How old were you when you were diagnosed with diabetes and how long have you lived with diabetes?

I was thirteen months old when I was diagnosed with type one diabetes. I am seventeen years old, so I have had it for sixteen years.

You are the founder of Zip The Cure, what was the initial inspiration about starting this organization and how has being a diabetes advocate influenced the way you feel about living with a chronic illness?

My brother and I were both Pennsylvania delegates to the Children’s Congress in 2005. While we were there, we met many people our age, from across the  country, who were dedicated to finding a cure. We wanted to find a similar way to involve people from every state in the search for the cure. Zip the Cure is a national program that provides a fundraising opportunity accessible anywhere in the United States, on a local level. This is a way for everyone to contribute at their own level toward a much larger goal. Diabetes affects people in every zip code across the country; this is a way for people to work together to try to make a difference. We received approval from JDRF as a third-party fundraiser and set up a website (www.zipthecure.com). It has allowed me to connect with people across the country who are trying to find a cure for diabetes. In addition, it has given me a way to contribute towards a cure, which is one of the most important causes for me.

What is the biggest challenge to living with diabetes as a woman? What, if any, has been positive about living with diabetes?

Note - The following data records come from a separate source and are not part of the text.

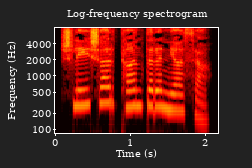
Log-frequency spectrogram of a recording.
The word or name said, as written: ಶ್ಲೇಷಾರ್ಥಾಂತರನ್ಯಾಸ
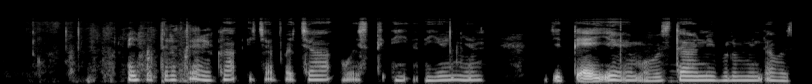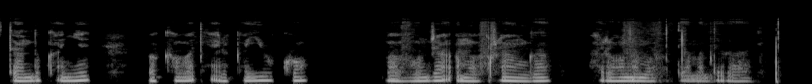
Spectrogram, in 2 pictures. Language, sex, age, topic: Kinyarwanda, female, 25-35, finance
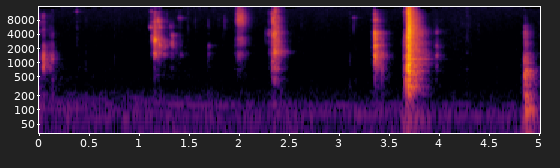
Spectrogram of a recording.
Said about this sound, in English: Gotta take me a sip of water.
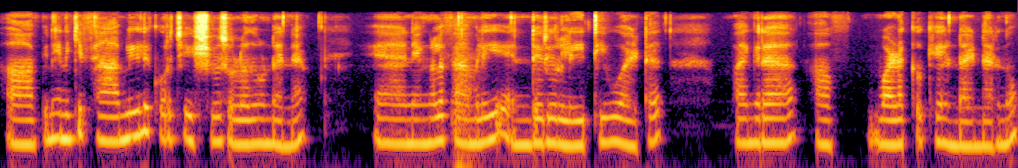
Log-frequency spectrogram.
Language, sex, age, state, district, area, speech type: Malayalam, female, 30-45, Kerala, Palakkad, rural, spontaneous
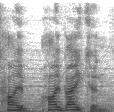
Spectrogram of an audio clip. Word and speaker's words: Ibacon: Ibacon is pronounced high bacon.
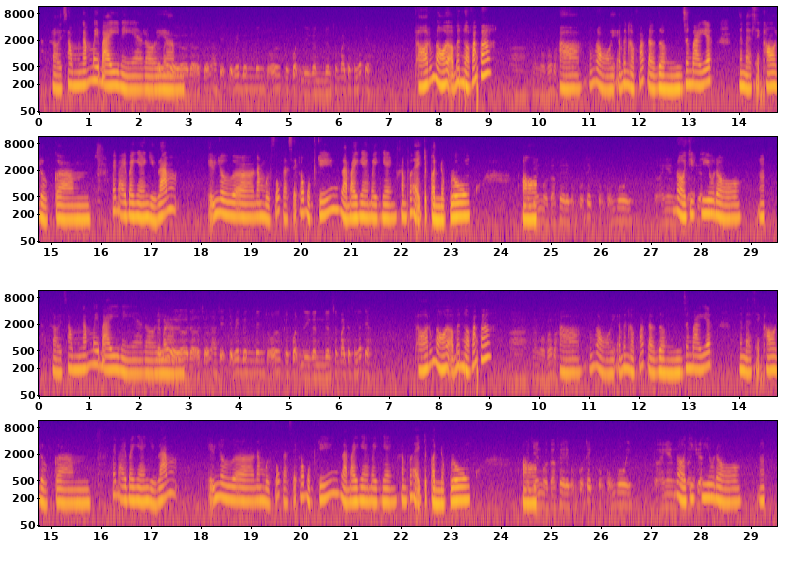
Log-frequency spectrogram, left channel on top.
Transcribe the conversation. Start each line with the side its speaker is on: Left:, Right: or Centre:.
Left: rồi xong ngắm máy bay nè, rồi
Right: máy bay
Left: ờ
Right: ở ở, ở chỗ nào sẽ chỗ bên bên bên chỗ cái quận gì gần gần sân bay Tân Sơn Nhất đấy à
Left: ờ, đúng rồi, ở bên Gò Vấp á.
Right: à đang Gò Vấp à
Left: Ờ đúng rồi, ở bên Gò Vấp là gần sân bay á nên là sẽ coi được um, máy bay bay ngang nhiều lắm kiểu như uh, 5-10 phút là sẽ có một chuyến là bay ngang bay ngang xong có thể chụp hình được luôn ờ
Right: rồi chị em ngồi cà phê đấy cũng cũng thích cũng cũng vui kiểu anh em
Left: đúng rồi
Right: ngồi nói
Left: chiêu
Right: chuyện
Left: chiêu đồ ừ.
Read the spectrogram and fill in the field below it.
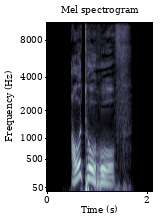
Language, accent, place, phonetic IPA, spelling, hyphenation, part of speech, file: German, Germany, Berlin, [ˈʔaʊ̯toˌhoːf], Autohof, Au‧to‧hof, noun, De-Autohof.ogg
- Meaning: roadhouse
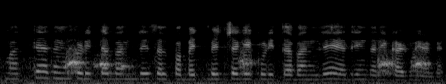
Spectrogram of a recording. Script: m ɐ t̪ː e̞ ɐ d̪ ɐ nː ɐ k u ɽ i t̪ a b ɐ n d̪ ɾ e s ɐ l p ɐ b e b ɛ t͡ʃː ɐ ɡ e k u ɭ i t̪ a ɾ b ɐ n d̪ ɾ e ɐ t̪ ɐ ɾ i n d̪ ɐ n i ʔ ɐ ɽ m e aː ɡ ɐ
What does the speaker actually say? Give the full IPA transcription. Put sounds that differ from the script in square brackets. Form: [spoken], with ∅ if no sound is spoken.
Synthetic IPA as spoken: m ɐ t̪ː e̞ ɐ d̪ ɐ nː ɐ k u ɽ i t̪ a b ɐ n d̪ ɾ e s ɐ l p ɐ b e b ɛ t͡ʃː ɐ ɡ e k u [ɽ] i t̪ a [∅] b ɐ n d̪ ɾ e ɐ [d̪] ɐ ɾ i n d̪ ɐ n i [k] ɐ ɽ m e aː ɡ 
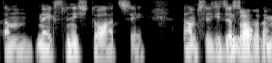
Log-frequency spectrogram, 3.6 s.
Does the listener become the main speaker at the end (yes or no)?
no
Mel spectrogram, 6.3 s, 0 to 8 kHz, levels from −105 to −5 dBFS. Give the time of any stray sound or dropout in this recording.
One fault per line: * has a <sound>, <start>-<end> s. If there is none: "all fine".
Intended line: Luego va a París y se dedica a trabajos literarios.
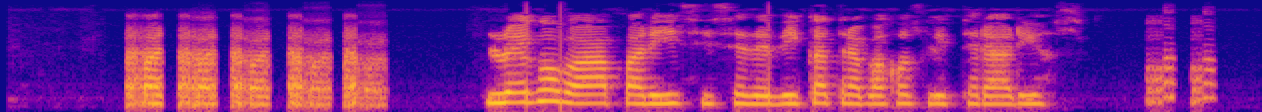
* has a laugh, 0.6-1.9 s
* has a laugh, 5.7-6.1 s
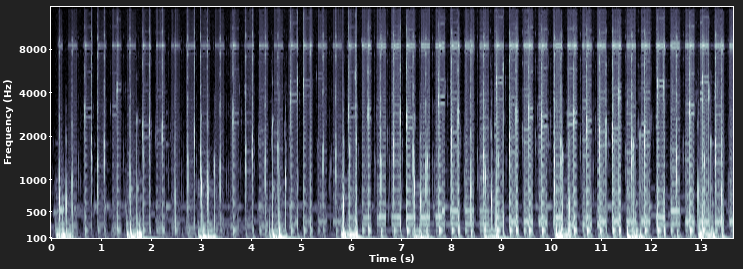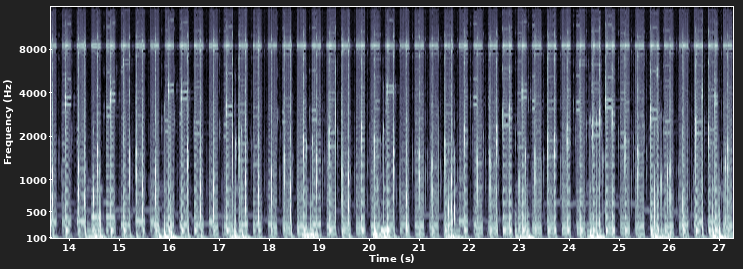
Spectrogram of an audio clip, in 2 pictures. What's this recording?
synthesizer processed samples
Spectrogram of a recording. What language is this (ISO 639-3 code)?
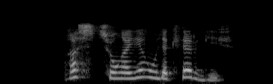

The biggest challenge of living with diabetes is the threat of complications in the future. For the most part I try to stay optimistic. My diagnosis could be viewed as a tragedy for a thirteen-month-old, but instead it has allowed me to come into contact with extremely generous people, as well as very supportive mentors, collaborators, and volunteers.

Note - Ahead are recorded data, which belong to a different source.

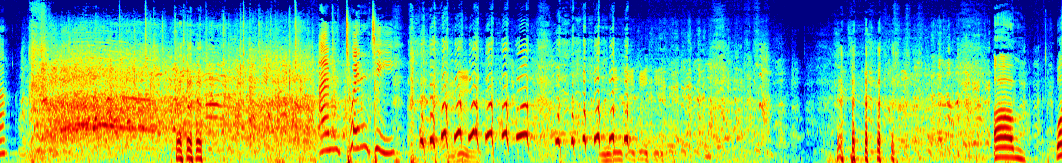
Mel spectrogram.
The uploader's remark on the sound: RECORDED IN FRONT OF LIVE AUDIENCE AT 2015 AUDIBLE LA PODFEST.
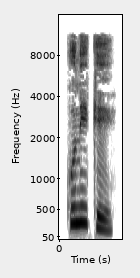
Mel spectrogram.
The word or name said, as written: ಕುನಿಕೆ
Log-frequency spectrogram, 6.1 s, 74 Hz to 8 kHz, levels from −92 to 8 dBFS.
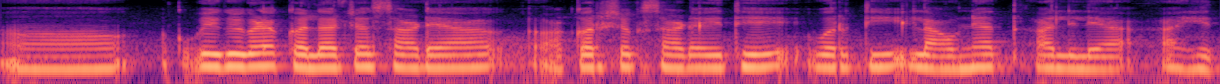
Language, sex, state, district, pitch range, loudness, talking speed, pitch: Marathi, female, Maharashtra, Pune, 180-195 Hz, -15 LUFS, 110 wpm, 190 Hz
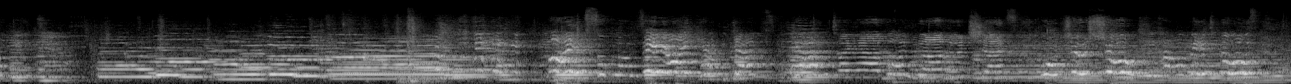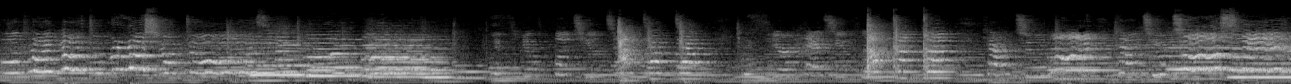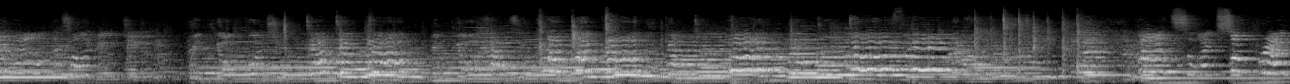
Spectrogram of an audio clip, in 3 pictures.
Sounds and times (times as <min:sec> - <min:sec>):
Inside, large room or hall: 0:00.0 - 0:38.7
Music: 0:00.0 - 0:38.7.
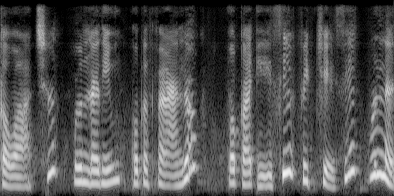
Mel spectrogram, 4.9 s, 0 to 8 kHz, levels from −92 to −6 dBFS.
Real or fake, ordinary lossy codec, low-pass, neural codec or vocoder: fake; none; 7.2 kHz; codec, 16 kHz, 1 kbps, FreqCodec, larger model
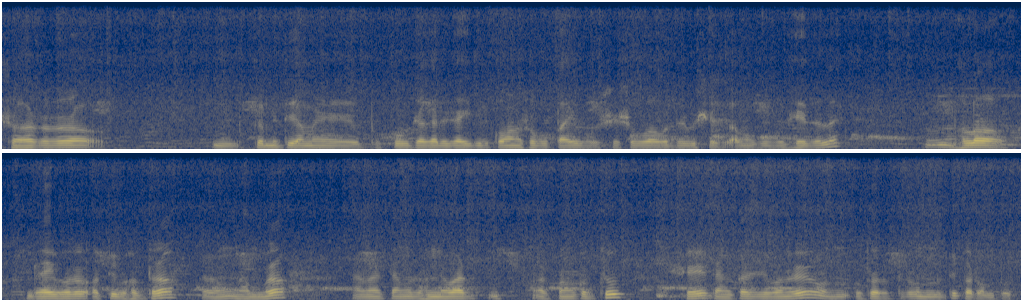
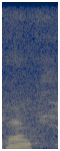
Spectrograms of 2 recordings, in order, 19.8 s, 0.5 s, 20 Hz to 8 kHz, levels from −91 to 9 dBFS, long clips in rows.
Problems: none marked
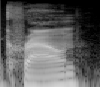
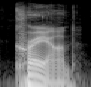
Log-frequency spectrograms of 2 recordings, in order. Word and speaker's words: crayon: If you say crown, you don't know how to spell. Yeah, that's a little bold. Crown. Mm-hmm. Crayon I can respect. Crown, absolutely not. How do you say it? Crayon. Okay, yeah, you say it right. Yeah. But crayon, like, it's not right, but it's respectable. Crown is just ridiculous.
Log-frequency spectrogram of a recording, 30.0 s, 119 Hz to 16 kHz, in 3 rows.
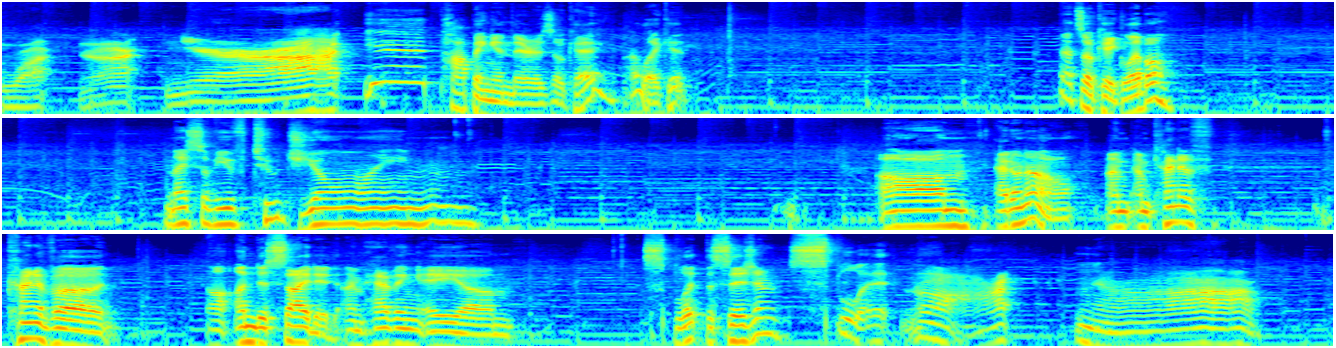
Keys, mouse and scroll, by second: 5.3 space, 13.4 click, 17.4-20.1 drag, 22.1 space.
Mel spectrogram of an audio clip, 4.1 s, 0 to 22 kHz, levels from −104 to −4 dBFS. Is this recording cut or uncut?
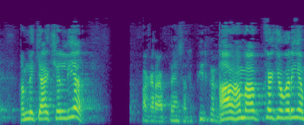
cut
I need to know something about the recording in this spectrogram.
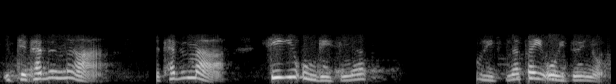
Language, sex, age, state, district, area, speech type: Manipuri, female, 60+, Manipur, Imphal West, urban, conversation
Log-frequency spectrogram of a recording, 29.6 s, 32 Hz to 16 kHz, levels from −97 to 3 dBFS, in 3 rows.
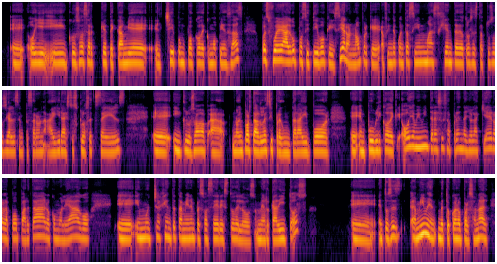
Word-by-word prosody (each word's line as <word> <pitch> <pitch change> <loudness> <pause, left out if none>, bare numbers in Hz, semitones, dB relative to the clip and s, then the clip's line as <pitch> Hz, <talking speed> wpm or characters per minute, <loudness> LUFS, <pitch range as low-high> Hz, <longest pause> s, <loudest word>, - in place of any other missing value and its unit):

What has been the greatest piece of advice you’ve received about living with diabetes?

Rather than advice, the best influence on having type one diabetes that I have received is to maintain a positive attitude to try and keep myself as healthy as possible until a cure is found.